While the first component focuses on what happens at boot, the “Trigger Start” wording indicates if the service can be started or stopped by various operating system events.
For example, some services are configured to start when a USB drive is inserted. Other services may stop when your computer signs out of a domain or leaves the network.
Services that respond to these events are using windows service triggers — a powerful feature designed to conserve your computer’s precious resources. Service triggers were introduced in Windows 7 and Server 2008 R2.
And here is the point of this journey into triggers: A service that has at least one trigger will show up with the “Trigger Start” designation in the Services application.
(Note that the treatment of triggers in the Services application stops there. Despite indicating when a service contains a trigger, triggers cannot be changed in the Services application. You must use the SC command line utility or our free Service Trigger Editor GUI to add or remove triggers from a service.)
Putting it all together…
Automatic (Trigger Start) means:
This service will start automatically at boot. It may also start or stop in response to specific operating system events.
Manual (Trigger Start) means:
This service will NOT start automatically at boot. It may start or stop in response to specific operating system events.
Hope this makes sense! Please be sure to get in touch if you have any other questions about the wonderful world of Windows Services.
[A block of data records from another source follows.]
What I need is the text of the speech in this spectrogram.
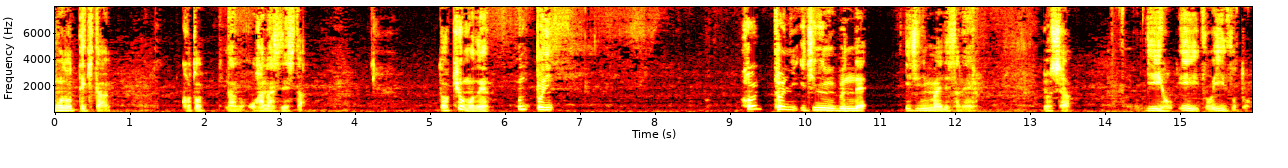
戻ってきたことなの、お話でした。だ今日もね、本当に、本当に一人分で、一人前でしたね。よっしゃ。いい、いいぞ、いいぞと。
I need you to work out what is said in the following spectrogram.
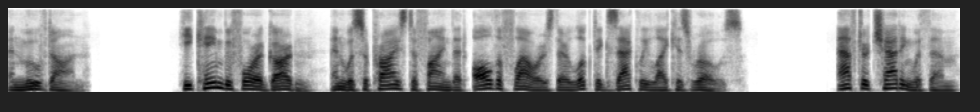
and moved on. He came before a garden, and was surprised to find that all the flowers there looked exactly like his rose. After chatting with them,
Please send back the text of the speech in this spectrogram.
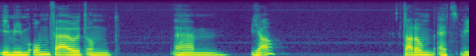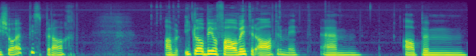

The Remote Procedure Call (RPC) service supports communication between Windows applications.
Specifically, the service implements the RPC protocol — a low-level form of inter-process communication where a client process can make requests of a server process. Microsoft’s foundational COM and DCOM technologies are built on top of RPC.
The service’s name is RpcSs and it runs inside the shared services host process, svchost.exe:
Should I stop the RPC service?
The answer is no — you should definitely not stop the service. It is far too important.
Indeed, if you examine the list of services that depend on the RPC service for smooth operation — by running the SC ENUMDEPEND command — you will notice that there are a whopping 103 services that need RpcSs on Windows Server 2019!
If the RPC service stops, those 103 would have to stop as well — surely crippling your computer.
Afterwards, restart Dropbox as a service. The OpenGL prompt should be gone — a relic of an unpleasant past.
Huge thanks go to Dropbox forum user Wilson7777, who alerted the community of this remedy. His original solution is here.
Why does the fix work?
The explanation is a bit technical, but here goes…
Dropbox uses Qt — a popular cross-platform development framework.
In turn, Qt requires OpenGL — a cross-platform API for rendering 2D and 3D vector graphics.
So when you run Dropbox, both Qt and OpenGL will be started.
But for some unknown reason, when Dropbox is started as a Windows Service in Session 0, Qt and OpenGL fail to initialize. That failure causes Dropbox to throw up the “Failed to create OpenGL context for format QSurfaceFormat” error, which suggests that there is a problem with the computer’s graphics card/hardware.
Fortunately there is a way to instruct Qt: “Instead of using the computer’s graphics hardware for OpenGL, use software libraries”. Setting the QT_OPENGL environment variable to “software” is the way to do that.
And with the change to use software instead of hardware, Qt, OpenGL and Dropbox all start properly.
Note that when you ran the SETX command in step 2, it added the QT_OPENGL value to your environment. You can see it listed in your environment variables (available from the Control Panel):
Will this fix work for future versions of Dropbox?
We certainly hope so! But like you, we’re not sure what magic the next automatic update of Dropbox will bring…